With kind regards

Uttam Jha said...

Hello Sir,
Well said about entrenched corruption across all states of our country. We all tend to remain a mute spectator unless a horrible things happen to us or dear one. It seems that the lives of these brave and honest police officer goes futile. I am fully confident that many of us will mock them for giving their lives. Sometime thinking present scenario disturb me a lot.
Sir, you are one of the top echelons of police.How much it pains you, when you are deprived of rightful claim or position.
I am eager to know your view about legitimate right.
what you feel when Sometime you are gone against the wind(acting on corrupt babus) and all your toil goes in vain due babus lobby and politicians.

ajoyipsbhr85 said...

when we deliberately shut our eyes to our own contribution in the existing system, then the blame game starts..!
but what prevents us from putting a few questions to ourselves..
(a) are the Mafiosi Indians ?
(b) why do they not hesitate in plundering the country for their own personal gain ?
(c) have we as alert citizen of this country ever asked CBSE, ICSE, State Education Boards to incorporate in the Curriculum some inputs on Patriotic Duties of a Citizen ?

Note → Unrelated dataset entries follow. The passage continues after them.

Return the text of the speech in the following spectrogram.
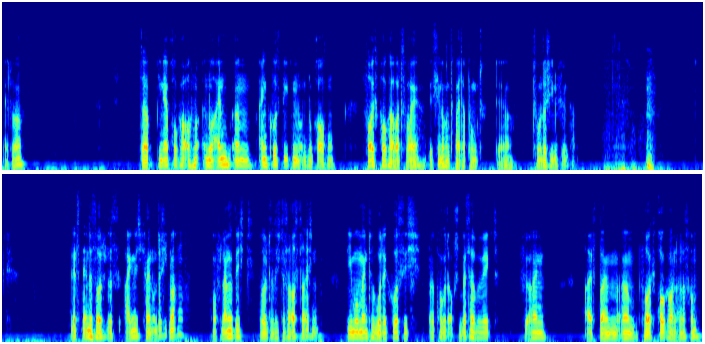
Etwa. Da Binärbroker auch nur, nur einen, ähm, einen Kurs bieten und nur brauchen, Forex Broker aber zwei, ist hier noch ein zweiter Punkt, der zu Unterschieden führen kann. Letzten Endes sollte das eigentlich keinen Unterschied machen. Auf lange Sicht sollte sich das ausgleichen. Die Momente, wo der Kurs sich bei Pocket Option besser bewegt für einen als beim ähm, Forex Broker und andersrum.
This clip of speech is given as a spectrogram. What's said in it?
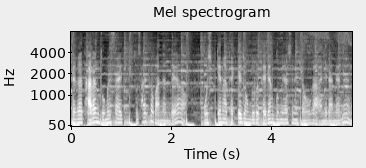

if we start educating our impressionable children that (i) we are being unpatriotic when we give or accept bribe, (ii) we are being un-patriotic when we give false reports [in our official capacity], (iii) we are being un-patriotic when we fail to discharge our duty upon receipt of a complaint, (iv) we are being unpatriotic when we detect a problem in the system, and allow it to continue [in the fond hope that some day some Pakistani will come and remove that defect from our Indian System].. and so on.., we can actually have a generation in 25 years that will be Patriotically educated [and not illiterate like us]..
it is a System of our own creation and we must accept that we have given to our children a more difficult India to live and survive in, than what we received from our previous generation.
as public servants we have misused the existing Un-Empowerment of the Indian Citizen, and converted it to our enjoyment... we have not respected the Indian Citizen ever... we do not even have waiting room or a few chairs for the citizen in our offices.. and the poor citizen is forced to keep standing before us...
we as police officers have refused to discuss our investigation with the un-empowered complainant, we have never hesitated in turning down the requests of the un-empowered citizen complainant...
we use dual standards and wish that we should be at the receiving end of the better standard, which we reserve for the empowered...
it is a humble submission that the Citizen of India should give to him/her self the following Fundamental Rights, for which Incorporation in the Constitution of India, everyone should send a request to HE the President of India-
(1) Right to Respect from Public Servants
(2) Right to Protection against Harassment from the public servants
(3) Right to Justice within Reasonable period of Time
(4) Right to Response from the Public Servants within a reasonable period of time
(5) Right against Corruption and to Fight against Corruption
(6) Right to Speak and Express the Truth
(7) Right to Make a Demand for Collection of Public Opinion on matters of Common Interest
(8) Right to Directly Elect the Prime Minister of India and the Chief Minister of the State/UT
only an Empowered Citizen can prevent the public servant from going astray, because as public servants we have demonstrated that we don't have self discipline.. and commitment towards our nation
while being judgemental, we must also introspect